*Reminder: In the U.S., charitable contributions can be deducted on your federal income taxes when you itemize deductions on your tax return. See this guide for more information, and as always, consult a tax professional for any questions.

Never too old to learn code



All around the United States this week, students have written hundreds of millions of lines of code during Computer Science Education Week, an initiative that pushes to make computer science part of the core curriculum in K-12 schools. The idea was conceived by Hadi Partovi, founder of Code.org, who developed the “Hour of Code” program to inspire ten million students to write one hour of code through tutorials and activities on their website.

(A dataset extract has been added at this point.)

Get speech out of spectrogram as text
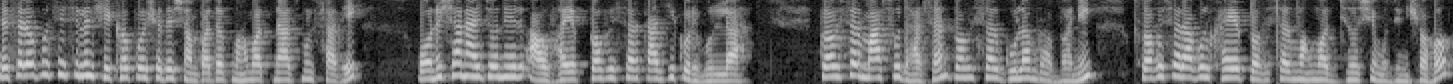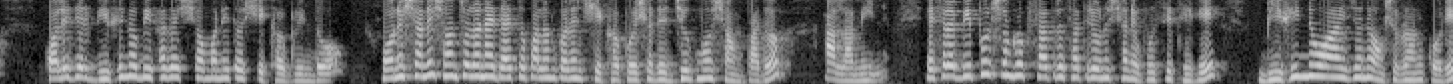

From the controls that manage the electric grid down to the equipment that manufactures light bulbs, every aspect of our modern lives are powered by programming — and the people who have these skills are in high demand. According to U.S. Department of Labor statistics, the number of computer-related jobs are projected to grow on average by 22%, with occupations like software developers to increase by 28 – 32%. Fortunately, current initiatives are pushing for computer science curriculum to be widely available in U.S. schools before kids even hit college or the workforce.

Traditionally, you had to major in a discipline like computer science or engineering for programming to be included as part of your official coursework. With the increased integration of modeling and informatics in science, technology, engineering and math (STEM) fields, there is also a high demand for researchers with basic programming knowledge, who can design new programs and communicate with computational scientists. (See this blog post to see how scientists can benefit from learning to program.)

However, it’s not just the younger folks or STEM professionals that need to learn code. Computer science training is a professional development need for employees in many fields. As an example, I recently took an intermediate-level Microsoft SharePoint training course to learn how to develop business tools on this software platform. The software is relatively intuitive for the end user, but the use of advanced features, such as creating workflows, requires some previous exposure to programming logic. I asked the instructor for some tips on how to learn Microsoft syntax and the mindset to develop logical workflow structures – his candid answer, “I recommend that everyone have taken a computer science course in college.”

Yep, I agree. But what about those of us who never had that option, is it too late to learn?

As my code-savvy scientist friends tell me, it is definitely not too late. More importantly, it seems that learning to program is more about developing a mindset to design solutions to real world challenges and not just memorizing a coding language because these dialects continually evolve. In my neck of the woods, the Tennessee Code Academy has recognized this need and developed an adult education course that focuses on a project-based approach to coding.

Whether you already know how to code or just ready to learn, here are few ways that you can promote computer science education in your community:

  1. Visit the Code.org website to check out how you can get involved. You can also read a recently released white paper on “The Future of Computer Science Education” that was compiled by TATA Consultancy Services and STEMConnector.
  2. Take some time to inspire others to code like teaching a neighbor kid how to make a simple game or website.
  3. Dedicate an hour to learn some code yourself. There are some great websites like Codecademy.com that are self-taught platforms. For more determined learners, look for computer science courses at your local community college or other training centers.
  4. Pick a coding project and just do it. For example, this ambitious artist learned how to code by creating 180 websites in 180 days.
  5. Donate funds to a classroom that is in need of computer equipment. There are thousands of classroom projects listed on DonorsChoose.org.

I would love to hear input from readers on this topic. Do you have any other tips on how to learn programming skills or to promote computer science education?